had prepared him for such a situation.
I knew to stay back because people in danger
of drowning often panic and then theres the danger of putting
the rescuer under, he said. So I tried to talk to him and
calm him down. I let him ride on the Boogie board while I dragged him
But pulling the professor to shore was not easy, thanks
to uncooperative currents and waves. Explained Long, The current
was still very strong however, and it was not clear that he would be
able to tow both of us in. He kept me out of the water by telling me
when the next wave was about to crash over us. Long said that
another person joined the rescue effort after quite some time,
and Taylor said they reached shore after about 30 minutes.
I am reasonably certain that I would not have
been able to stay afloat for the time it took authorities to respond.

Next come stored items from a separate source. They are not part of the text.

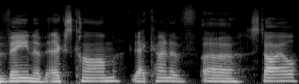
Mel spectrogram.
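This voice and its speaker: With a slight Southern US accent, a man talks fairly slowly in a flat monotone. The recording is very clean, with a silent background. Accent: slight Southern US twang. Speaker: podcast host. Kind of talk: casual solo commentary. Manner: casual, lots of filler words.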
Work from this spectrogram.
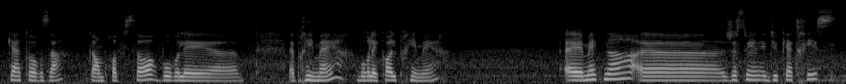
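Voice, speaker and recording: A Syrian woman in her thirties whose first language is Arabic, speaking hesitantly with many pauses and fillers in an interview. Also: mid-range voice, darkish tone, a little hiss or hum. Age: 30s. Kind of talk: casual interview.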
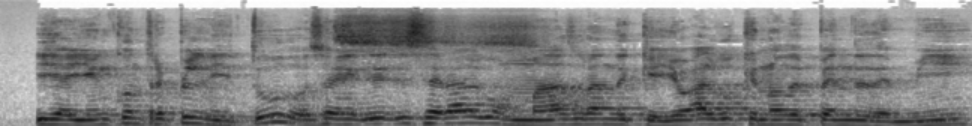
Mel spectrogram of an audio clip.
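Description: A man's fairly high-pitched voice carries audible room echo, with noticeable background noise around it. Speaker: youth pastor. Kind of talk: casual chat. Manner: animated.

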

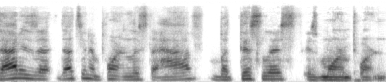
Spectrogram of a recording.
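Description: A man with an ordinary speaking voice talks at a moderate pace with ordinary pitch variation, in a dry, close sound with no echo. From born in Cuba, raised in Texas and Miami. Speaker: sales consultant and former prisoner. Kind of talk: interview conversation. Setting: call.

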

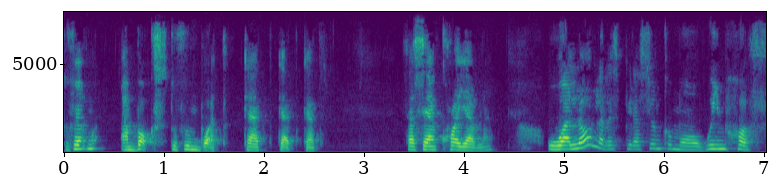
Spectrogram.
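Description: Speaking fairly slowly at a medium pitch, a woman uses ordinary pitch variation. Her loudness swings widely, and she leaves long, frequent pauses. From Mexico. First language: Spanish (speaking French). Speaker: pilates and yoga studio owner. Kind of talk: interview. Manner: animated; halting.

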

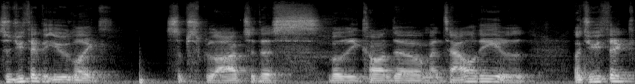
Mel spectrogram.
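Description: With noticeable background noise, a man speaks at a very deep, low pitch. His intonation is lively and his pace moderate. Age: 20s. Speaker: podcast host. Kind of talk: casual chat. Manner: animated.

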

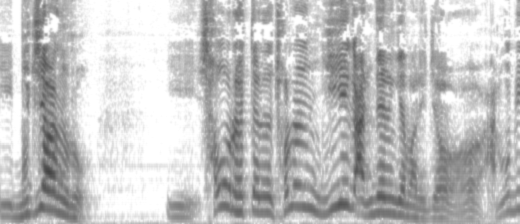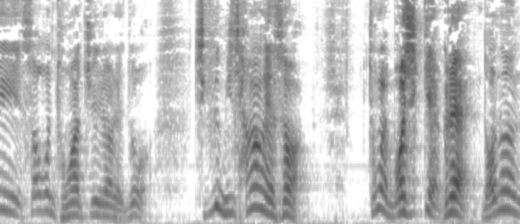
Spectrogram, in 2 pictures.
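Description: This is a man with a high voice. His pitch swings very widely. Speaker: radio show host. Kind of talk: casual radio talk. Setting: studio. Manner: casual, conversational.

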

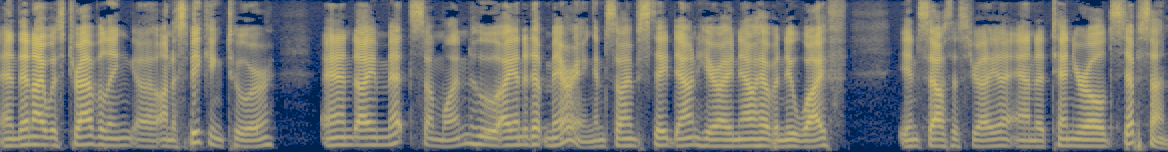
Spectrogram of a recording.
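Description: A man with an American accent speaks at a moderate pace in an unremarkable speaking voice, medium in pitch with ordinary pitch variation. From Los Angeles, US. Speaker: musician and speaker. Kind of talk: casual interview. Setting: Skype call.

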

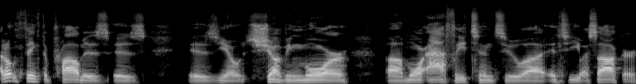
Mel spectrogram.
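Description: A man with an American accent has an ordinary speaking voice, fairly low pitch, fairly even intonation and a moderate pace, in a very clean recording with a silent background and a dry, close sound with no echo. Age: 30s. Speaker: fan channel founder. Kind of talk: podcast interview.

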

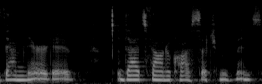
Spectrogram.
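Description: Somewhat breathy, a woman's fairly high voice carries a dark, mellow tone. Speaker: undergraduate student reporter. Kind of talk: reading research notes.

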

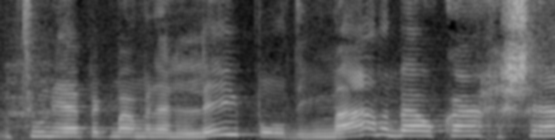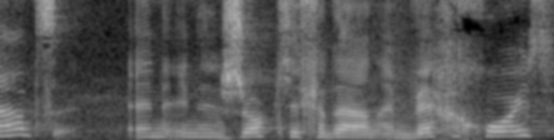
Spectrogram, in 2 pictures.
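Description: A woman talks at a fairly slow pace with a high pitch. Her pitch varies in an ordinary way. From Netherlands, Rotterdam. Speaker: writer. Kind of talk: interview.

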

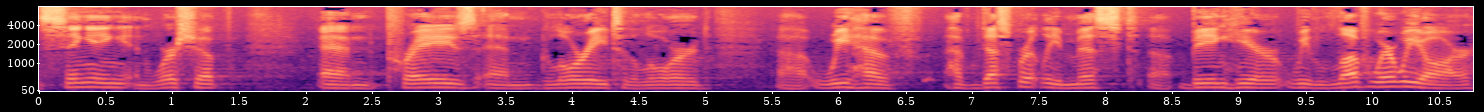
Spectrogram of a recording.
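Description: Delivered at a very slow pace with an American accent, the speech has fairly even intonation. Noticeable background noise and audible room echo fill the recording. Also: man. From United States. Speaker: visiting preacher. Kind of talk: sermon. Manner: halting, many fillers.

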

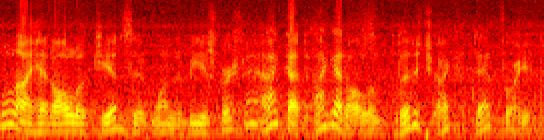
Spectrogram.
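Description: There is noticeable background noise as a man of medium pitch talks at a fairly quick pace. He barely pauses, and his pitch swings very widely. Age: 70s. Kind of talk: oral history interview.

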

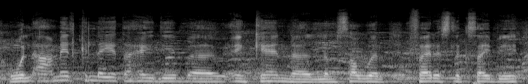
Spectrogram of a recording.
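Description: Over noticeable background noise and audible room echo, a man talks at a fairly slow pace and a fairly high pitch, with fairly even intonation and very even loudness. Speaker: exhibition curator. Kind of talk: interview.

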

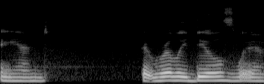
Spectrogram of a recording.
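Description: The speech moves at a very slow pace in a monotone, flat intonation. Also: woman. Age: 40s. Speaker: educator sharing personal story. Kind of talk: personal storytelling monologue.

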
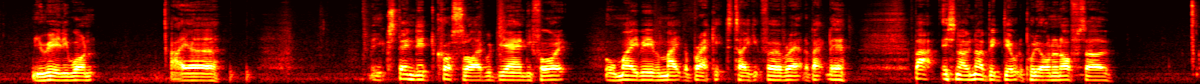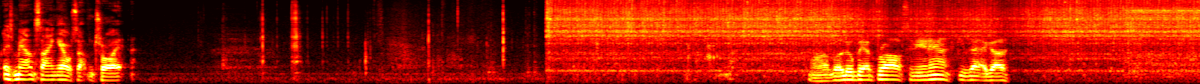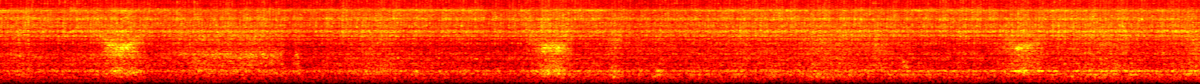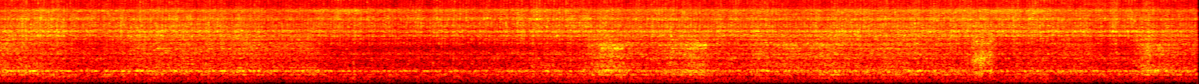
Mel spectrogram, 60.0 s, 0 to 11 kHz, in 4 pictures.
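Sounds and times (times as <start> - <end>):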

It is also clear after the fact that Taylor risked his own life to save
mine, Long wrote.
Magee said that he had often been mistaken for a lifeguard
at the Perdido Key resort because of the swimsuit he wore as part of
his job uniform. He remembered a coincidental encounter that had occurred
earlier that day. Its really funny, I had been asked by
some patrons that day since youre not really a lifeguard,
what would you do if someone were drowning, he said.
Magee said the events of that day left him physically
drained, and he fell asleep as soon as he walked through the door,
at about 8 p.m. He also refused Longs appreciative and persistent
attempts to compensate him financially, saying that Long kept
thanking him during the rest of his stay in Perdido Key.
Finally, I told him one day that he could just
bring me a Coke while I was working on the beach, and he began bringing
me several Cokes a day, he laughed.
Long shared the story with Magees parents.
I was certainly more than willing to give him
a reward of some kind ...For the rest of the week I was there, I can
assure you that he did not go thirsty, he wrote.
The two men who did not know each other prior to June
8 have now formed a special bond.
Upon learning that Magee is an avid soccer player,
and student at Ozarks, Long pledged to keep in touch and to track him
as he works toward a career as a sports announcer and/or soccer coach.
Magee said he will take the experience with him this
fall as he heads into his senior year at U of O, where he is majoring
He later plans to attend graduate school at the University
of Arkansas in Fayetteville.
Its kinda one of those situations where
I didnt think I just reacted I was in the moment. Its
one of those things Ill always remember, he said.
So will Long. You can be assured that he has
a friend for life. He put himself in a very dangerous situation for
a complete stranger. I really feel I owe him my life, Long said.